Grandma took me to the Paramount Theatre in Anderson, Indiana to see the gangster flick when I was 8 years old. Seeing it again on the flat screen in my home office this morning, I wondered what she was thinking as we watched it. The subtle (by today’s standards) sexual overtones (which I have no memory of at all, not surprisingly) were decidedly PG today. What I remember vividly, is the violence, particularly in the gun battles, and most shockingly, in the final scene where Bonnie and Clyde are gunned down in their car, several law enforcement officers cutting them to pieces with automatic gunfire. Reports of the incident that ended the pair’s crime spree said they were each hit at least 50 times, with several head shots. The mortician had trouble embalming them because of all the bullet holes in their bodies.
This particular film was groundbreaking in a number of ways, including the first use of “squibs,” small packets of red liquid that are used to simulate being shot. Previously in the movies, death by bullet was portrayed by the actor’s hand clutching his abdomen, a grimace, and line something like “he got me!” Bonnie and Clyde changed all that. S&t got real.*
That scene with bullets perforating Bonnie and Clyde is the one that lives in my memory to this day.
But the first film-going memory I have, is my grandmother taking me to see the Bette Davis classic Hush Hush Sweet Charlotte. I was five years old that time, and honest to God, that movie creeped me the F&*k out, especially the scene with Bette Davis standing, covered in the blood of the guy everyone thought she had just stabbed to death. Then, that head rolling down the stairs…Jeesh.
Again, I was five years old. I think the reason there was a three year gap in between movies my grandmother took me to probably corresponded to how long it took my mom and dad to forget about Hush Hush Sweet Charlotte and let her take me to the theatre again.
It was years later when I realized why the Baldwin sisters on The Waltons creeped me out so much. They simply reminded me of Bette Davis and Joan Crawford from that movie. Two spinster sisters with southern accents…
I’m glad we have a movie rating system today, even if it seems to be getting really lax these days. Movies that to me, are clear “R” films seem to routinely get “PG-13” ratings, if not “PG.” I’m sad that our kids have to grow up so fast, but I’m sure parents have been saying that for hundreds, if not thousands of years. There were probably Roman parents talking, two thousand years ago, one saying “I can’t believe that Marcus and Octavia took little Julius to the Coliseum! He’s only 10. I didn’t get to watch the gladiators until I was 13! These kids are growing up so fast!”
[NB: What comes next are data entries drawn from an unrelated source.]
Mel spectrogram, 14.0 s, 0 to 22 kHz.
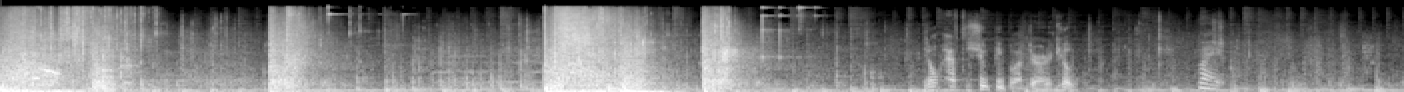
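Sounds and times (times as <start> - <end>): film music score: 0.0 - 14.0.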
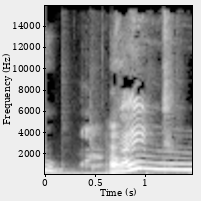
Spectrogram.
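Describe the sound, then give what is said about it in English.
A person mimics a wolf howl: after a faint murmur, a loud voiced cry swoops upward and then holds a steady, mid-pitched wail until the end. “Those I thought it's the... what wolves make.”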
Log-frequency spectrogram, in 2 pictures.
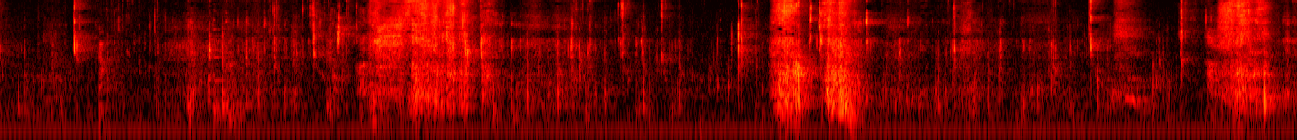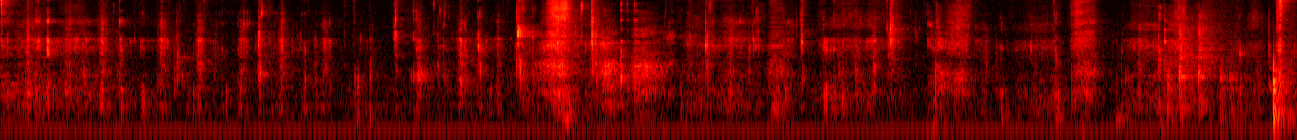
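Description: Close-up eating sounds: chewing and smacking on braised pork and rice, with chopsticks clicking against a ceramic bowl and a few louder bursts as rice is shovelled into the mouth.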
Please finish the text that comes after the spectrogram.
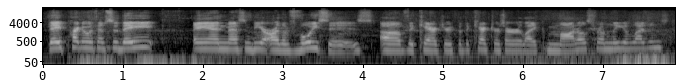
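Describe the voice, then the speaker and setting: A young woman streaming a game with a friend, chatting casually in a loud, projecting voice. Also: mid-range voice, fairly even intonation, normal speed, slight background noise. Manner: chatty, showing off plushies. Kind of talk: casual chat.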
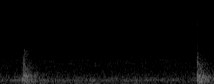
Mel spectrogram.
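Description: Faint strokes of a pen writing on an interactive display screen, with a short soft sound about a quarter second in and another near the end.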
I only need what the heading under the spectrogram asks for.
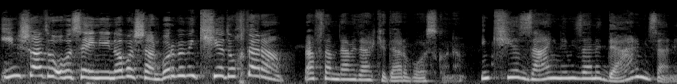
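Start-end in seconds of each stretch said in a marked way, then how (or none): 0.0-2.9 mock high shouted call, as if from afar. Dad shouts from the room to his daughter after a knock, shouting from another room. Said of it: "بابا از سخونه داد زد".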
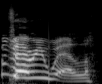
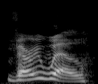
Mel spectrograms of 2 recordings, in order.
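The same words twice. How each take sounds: First: It is said in a less calm voice. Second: It is said in a calmer voice.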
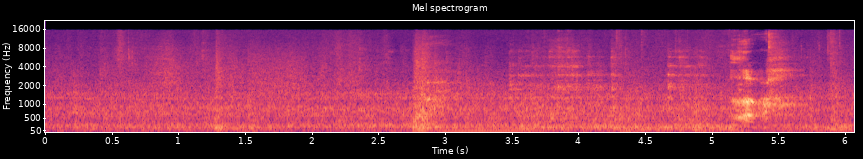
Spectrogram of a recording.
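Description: Steady rumbling background noise, with a short exclamation from a person's voice about five seconds in.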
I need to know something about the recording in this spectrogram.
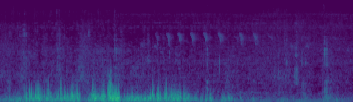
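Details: Native pig raised on a Philippine farm, producing a run of low, rough grunts in quick succession for about four seconds before fading out, with faint high chirping above.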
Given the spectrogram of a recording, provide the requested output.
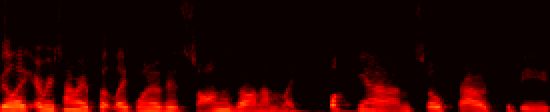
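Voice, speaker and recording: The words come at a fairly quick pace. The speaker is a woman with a Spanish accent. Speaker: fashion designer. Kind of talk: casual interview. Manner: casual, filler-heavy (like, you know).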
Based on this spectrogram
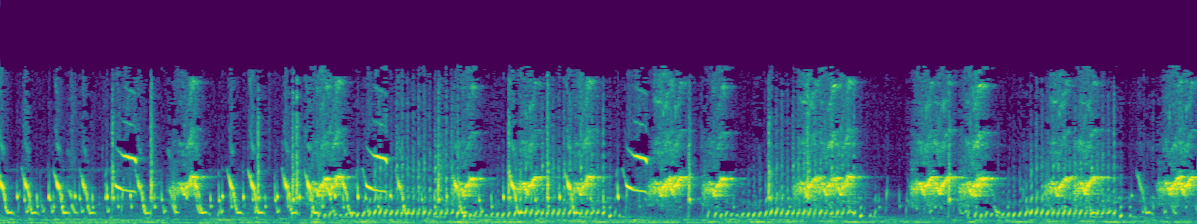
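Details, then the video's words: Java sparrow lure call for trapping, a bird of rice fields and farmland. Bursts of bright chattering chirps in pulses about every two seconds, with occasional sharp high whistles over a faint low background hum. "AMPUH SUARA PIKAT BURUNG GELATIK JAWA"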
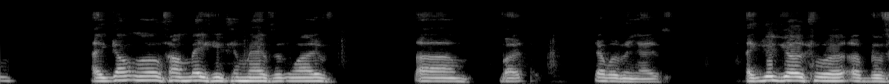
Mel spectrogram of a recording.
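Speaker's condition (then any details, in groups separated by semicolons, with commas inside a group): Cerebral palsy; present from birth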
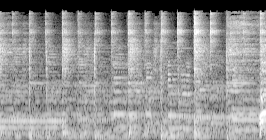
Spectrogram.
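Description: Live band playing an instrumental stretch between vocal lines: strummed acoustic guitars over bass and drums keeping a steady beat.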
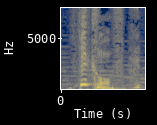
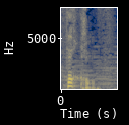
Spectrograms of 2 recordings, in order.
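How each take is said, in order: First: The first word has an Irish vowel. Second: The first word has a standard vowel.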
The other day, I let my 12 year old watch a few minutes of what in 1976 was the most violent show on television, Starsky and Hutch. He thought it was the funniest thing he’d ever seen. I remember the controversy over Starsky and Hutch, how it was too violent for television, too realistic, etc…Today though? There are episodes of iCarly that have more violence than Starsky could unleash in an hour. Times do change.
My kid is 12, is pretty good at Call of Duty and Watchdogs *(though I don’t let him play *Grand Theft Auto). No way I’d let him watch Hush Hush, Sweet Charlotte. No way.
I distinctly remember sitting in Government class at HHS in 1977, looking out the window and seeing at 1976 Ford Gran Torino in Starsky and Hutch paint, stopped at the Cross Street stop sign. I decided at that moment that I wanted one of those cars. Still want one. Little did I know, that very car was being driven by my friend Ron Carter, who lived in Indy and was ditching school that day. I would meet and work with Ron for several years at Windy 100 in Chicago. It would be until a cold, winter’s day in 2000 when Ron and I realized he was behind the wheel that day.Funny how life works, huh?
My Dad and Grandfather both rode a Panhead, that at its biggest was 74 cubic inches (1200 cc). When my Dad first saw my Fat Bob, he said “wow, that’s smaller that I thought it would be.” I didn’t have the heart to tell him the engine was almost 50% bigger than his old Panny.
Enjoy Your Ride Today. MLH&R!!